Limmud FSU launches Elie Wiesel Exhibition at Limmud 2016 Conference
Today (28.12), Limmud FSU launched an exhibit dedicated to the life and work of Nobel prize laureate, Elie Wiesel, at Limmud UK 2016 conference that is taking place in Birmingham this week.
Among the participants in the launching event were the founder of Limmud FSU and initiator of the exhibit, Chaim Chesler; Chair of Limmud UK David Hoffman, CEO of Limmud UK Eli Ovits, Limmud FSU Executive Director Roman Kogan, UJIA CEO Michael Wegier, Limmud FSU Europe chairman Semyon Dovzhik, Executive Director of Limmud France Ruth Ouazana, President of Board of Deputies Jonatan Arkush, Israeli historian and Nazi hunter Efraim Zuroff, MP Luciana Berger, President and CEO of Energiya Global Capital Yosef Abramowitz and more.
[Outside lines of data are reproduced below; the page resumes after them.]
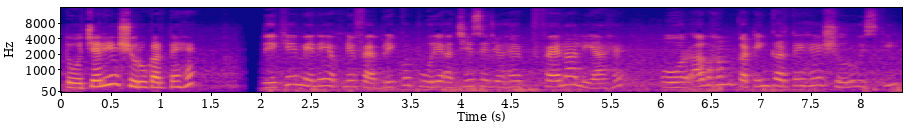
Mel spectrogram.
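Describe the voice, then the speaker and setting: High-pitched woman with sore throat. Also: expressive, normal speed, noisy background. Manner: explanatory, instructional. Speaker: host of a craft tutorial channel. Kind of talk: casual step-by-step sewing tutorial narration.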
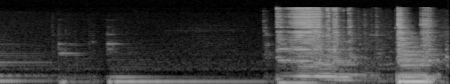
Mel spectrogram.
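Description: Jazz guitar played slowly: a note dies away, a new low note is picked about half a second in and rings, then a brighter note is struck near the end.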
Chaim Chesler said, “This exhibition is in effect, the last will and testament of Elie Wiesel. He wanted to open it in Moscow a year before at the annual Limmud FSU conference in that city, but as he neared his end he told me that he did not have the strength, but that he wanted it to be opened nevertheless and then travel around the world so that people would understand the importance of Holocaust remembrance and the fight for the freedom of the Jews of the USSR – causes to which he had devoted his whole life.”
“There is a great deal of symbolism behind the fact that the exhibition is now being shown in the Begin Center,” said Dr. Joel Rappel, curator of the exhibition and former director of the Elie Wiesel archives in Boston. “In 1977, when President Jimmy Carter was preparing for a meeting with Prime Minister Menachem Begin, he was told that he needed to read the books of Elie Wiesel because they deal with issues that deeply concern the prime minister. When Carter decided to set up the Presidential Commission on the Holocaust, he asked his advisors who should be appointed to head it, and Arthur Goldberg, America’s ambassador to the United Nations, recommended that it be Wiesel. The letter of appointment can be seen here in the exhibition.” Rappel added, “Three and a half years later, Begin sent a letter to the Nobel Peace Prize Committee recommending Elie Wiesel, and he received the award five years later.”